#### EXERCISE INPUT
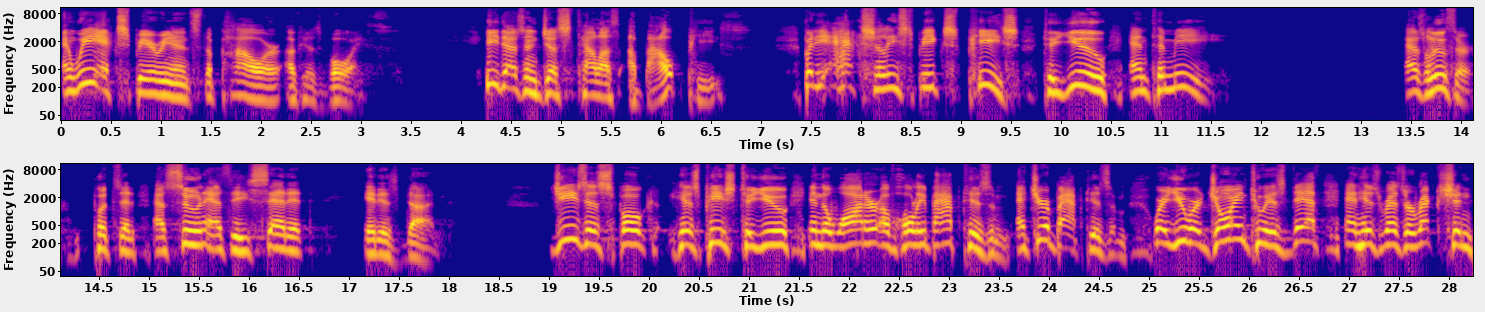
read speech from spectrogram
and we experience the power of his voice. He doesn't just tell us about peace, but he actually speaks peace to you and to me. As Luther puts it, as soon as he said it, it is done. Jesus spoke his peace to you in the water of holy baptism, at your baptism, where you were joined to his death and his resurrection,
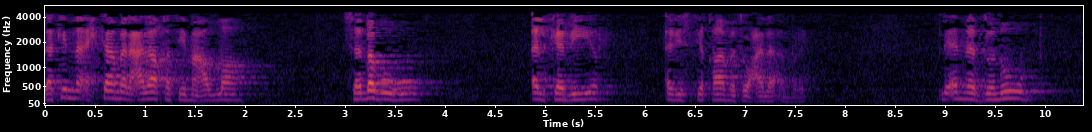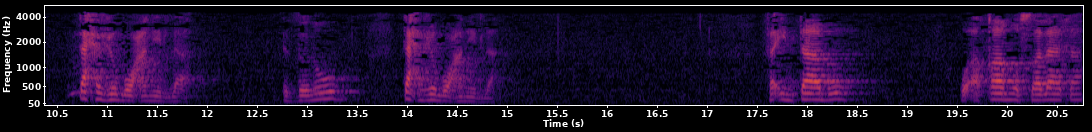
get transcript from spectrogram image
لكن إحكام العلاقة مع الله سببه الكبير الاستقامة على أمره. لأن الذنوب تحجب عن الله. الذنوب تحجب عن الله. فإن تابوا وأقاموا الصلاة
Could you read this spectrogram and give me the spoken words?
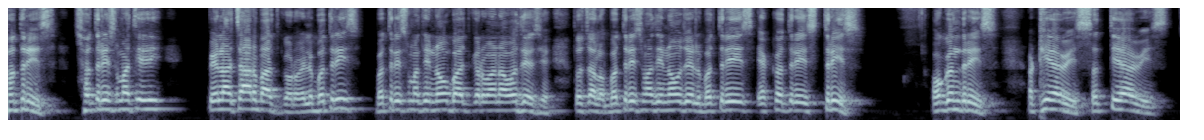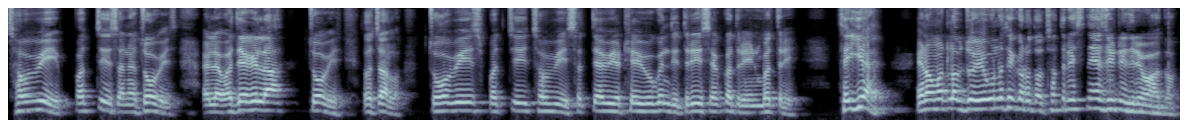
છત્રીસ. છત્રીસમાંથી પેલા ચાર બાદ કરો, એટલે બત્રીસ. બત્રીસમાંથી નવ બાદ કરવાના વધે છે. તો ચાલો, બત્રીસમાંથી નવ જાય બત્રીસ, એકત્રીસ, ત્રીસ. ઓગણત્રીસ, અઠ્યાવીસ, સત્યાવીસ, છવ્વીસ, પચીસ અને ચોવીસ. એટલે વધે ગયેલા ચોવીસ. તો ચાલો, ચોવીસ, પચીસ, છવ્વીસ, સત્યાવીસ, અઠ્યાવીસ, ઓગણત્રીસ, ત્રીસ, એકત્રીસ બત્રીસ. થઈ ગયા? એનો મતલબ જો એવું નથી કરતો, તો છત્રીસ ને એજ જ રહેવા દો.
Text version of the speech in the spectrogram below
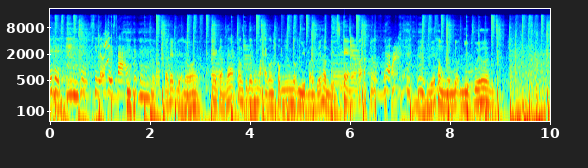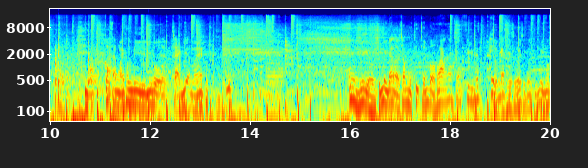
Xin lỗi hơi sai. Tắt hết điện rồi. Em cảm giác trong trung tâm thương mại còn không nhộn nhịp bằng dưới hầm gửi xe em ạ. Dưới hầm còn nhộn nhịp vui hơn. Có thang máy không đi đi bộ trải nghiệm mà em Ê, như kiểu chúng mình đang ở trong một thị trấn bỏ hoang á, trong phim ấy. Rồi cả thế giới chỉ còn chúng mình thôi.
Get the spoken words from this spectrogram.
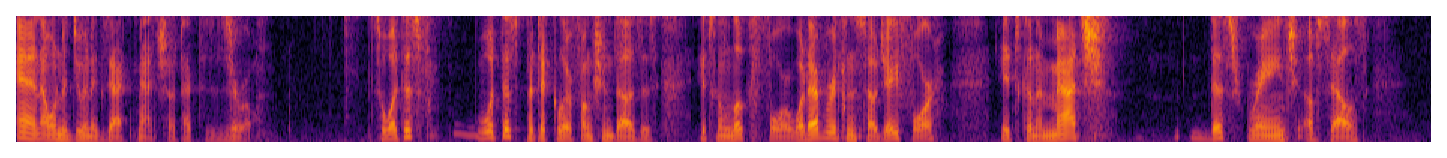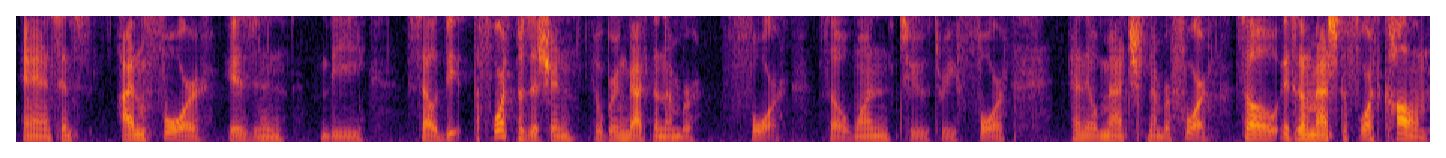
and I want to do an exact match, so I type to 0. So what this what this particular function does is it's going to look for whatever it's in cell J4, it's going to match this range of cells and since item 4 is in the cell D, the fourth position it'll bring back the number 4 so one, two, three, four, and it'll match number 4 so it's going to match the fourth column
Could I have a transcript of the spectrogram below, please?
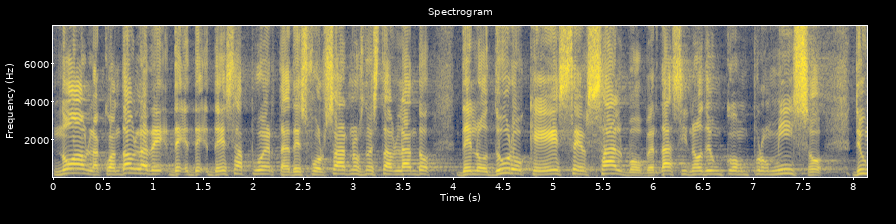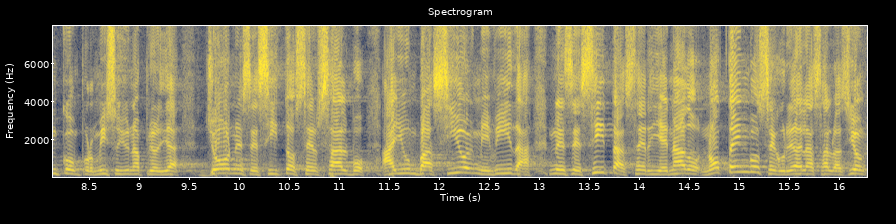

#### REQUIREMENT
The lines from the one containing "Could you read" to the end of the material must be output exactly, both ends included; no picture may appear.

#### SOLUTION TO THE PROBLEM
Could you read this spectrogram and give me the spoken words?
છત્રીસ. છત્રીસમાંથી પેલા ચાર બાદ કરો, એટલે બત્રીસ. બત્રીસમાંથી નવ બાદ કરવાના વધે છે. તો ચાલો, બત્રીસમાંથી નવ જાય બત્રીસ, એકત્રીસ, ત્રીસ. ઓગણત્રીસ, અઠ્યાવીસ, સત્યાવીસ, છવ્વીસ, પચીસ અને ચોવીસ. એટલે વધે ગયેલા ચોવીસ. તો ચાલો, ચોવીસ, પચીસ, છવ્વીસ, સત્યાવીસ, અઠ્યાવીસ, ઓગણત્રીસ, ત્રીસ, એકત્રીસ બત્રીસ. થઈ ગયા? એનો મતલબ જો એવું નથી કરતો, તો છત્રીસ ને એજ જ રહેવા દો.
Text version of the speech in the spectrogram below
Xin lỗi hơi sai. Tắt hết điện rồi. Em cảm giác trong trung tâm thương mại còn không nhộn nhịp bằng dưới hầm gửi xe em ạ. Dưới hầm còn nhộn nhịp vui hơn. Có thang máy không đi đi bộ trải nghiệm mà em Ê, như kiểu chúng mình đang ở trong một thị trấn bỏ hoang á, trong phim ấy. Rồi cả thế giới chỉ còn chúng mình thôi.
Get the spoken words from this spectrogram.
and I want to do an exact match, so I type to 0. So what this what this particular function does is it's going to look for whatever it's in cell J4, it's going to match this range of cells and since item 4 is in the cell D, the fourth position it'll bring back the number 4 so one, two, three, four, and it'll match number 4 so it's going to match the fourth column
Could I have a transcript of the spectrogram below, please?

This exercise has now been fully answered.